--- START ---
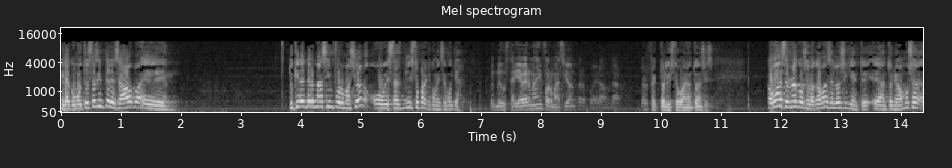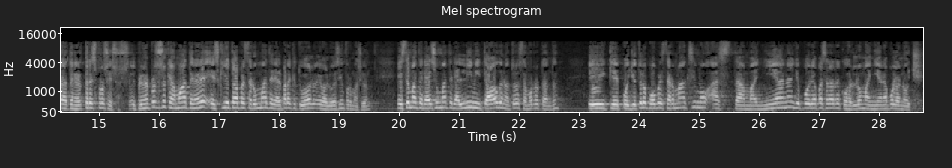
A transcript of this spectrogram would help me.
mira, como tú estás interesado, eh, ¿tú quieres ver más información o estás listo para que comencemos ya? Pues me gustaría ver más información para poder ahondar. Perfecto, listo. Bueno, entonces, vamos a hacer una cosa. Lo que vamos a hacer es lo siguiente, eh, Antonio. Vamos a, tener tres procesos. El primer proceso que vamos a tener es que yo te voy a prestar un material para que tú evalúes información. Este material es un material limitado que nosotros estamos rotando y que pues yo te lo puedo prestar máximo hasta mañana. Yo podría pasar a recogerlo mañana por la noche.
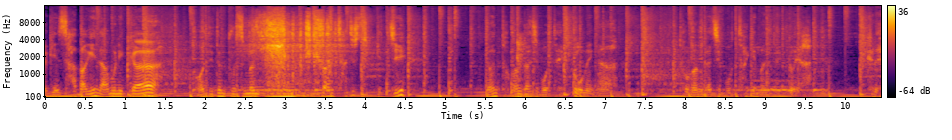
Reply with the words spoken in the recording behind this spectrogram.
여긴 사방이 나무니까 어디든 부수면 금방 찾을 수 있겠지? 넌 도망가지 못해 꼬맹아. 도망가지 못하게 만들 거야. 그래.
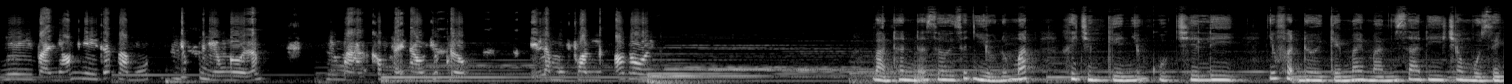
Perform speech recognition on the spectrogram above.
Nhi và nhóm Nhi rất là muốn giúp nhiều người lắm, nhưng mà không thể nào giúp được. Chỉ là một phần đó thôi. Bản thân đã rơi rất nhiều nước mắt khi chứng kiến những cuộc chia ly, những phận đời kém may mắn ra đi trong mùa dịch.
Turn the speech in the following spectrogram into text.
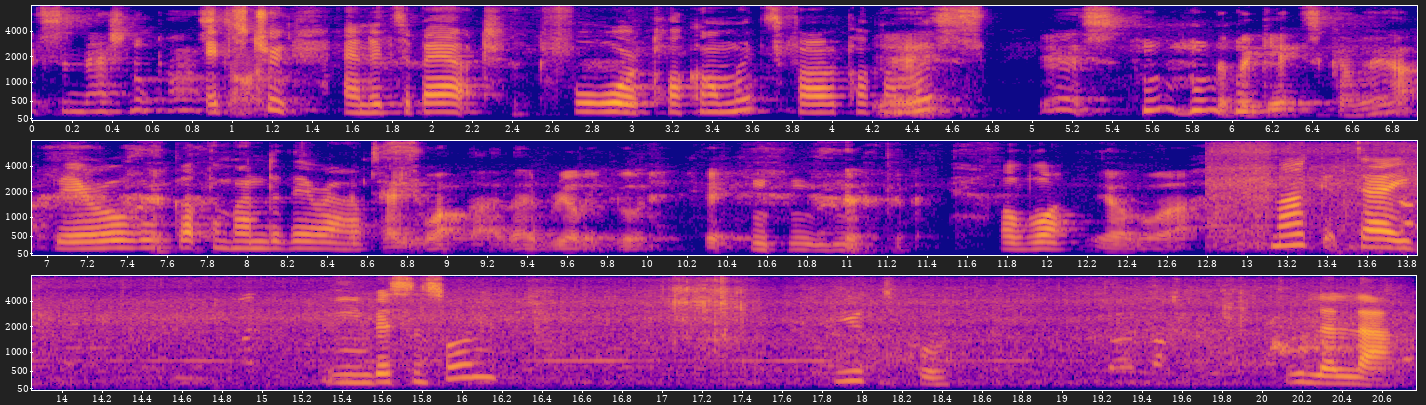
It's a national pastime. It's true. And it's about four o'clock onwards, five o'clock onwards. Yes. The baguettes come out. They're all got them under their arms. Tell you what, though, they're really good. Of what? yeah, well, Market day in Besançon. Beautiful. Ooh la la.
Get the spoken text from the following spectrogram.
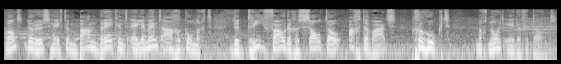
Want de Rus heeft een baanbrekend element aangekondigd. De drievoudige salto achterwaarts gehoekt. Nog nooit eerder vertoond.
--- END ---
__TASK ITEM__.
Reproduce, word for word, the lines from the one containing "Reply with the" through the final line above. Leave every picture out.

__OUTPUT OF THE TASK__.
Reply with the words spoken in the recording behind this spectrogram.
여긴 사방이 나무니까 어디든 부수면 금방 찾을 수 있겠지? 넌 도망가지 못해 꼬맹아. 도망가지 못하게 만들 거야. 그래.
Perform speech recognition on the spectrogram above.
Nhi và nhóm Nhi rất là muốn giúp nhiều người lắm, nhưng mà không thể nào giúp được. Chỉ là một phần đó thôi. Bản thân đã rơi rất nhiều nước mắt khi chứng kiến những cuộc chia ly, những phận đời kém may mắn ra đi trong mùa dịch.
Turn the speech in the following spectrogram into text.
It's a national pastime. It's true. And it's about four o'clock onwards, five o'clock onwards. Yes. The baguettes come out. They're all got them under their arms. Tell you what, though, they're really good. Of what? yeah, well, Market day in Besançon. Beautiful. Ooh la la.
Get the spoken text from the following spectrogram.
Want de Rus heeft een baanbrekend element aangekondigd. De drievoudige salto achterwaarts gehoekt. Nog nooit eerder vertoond.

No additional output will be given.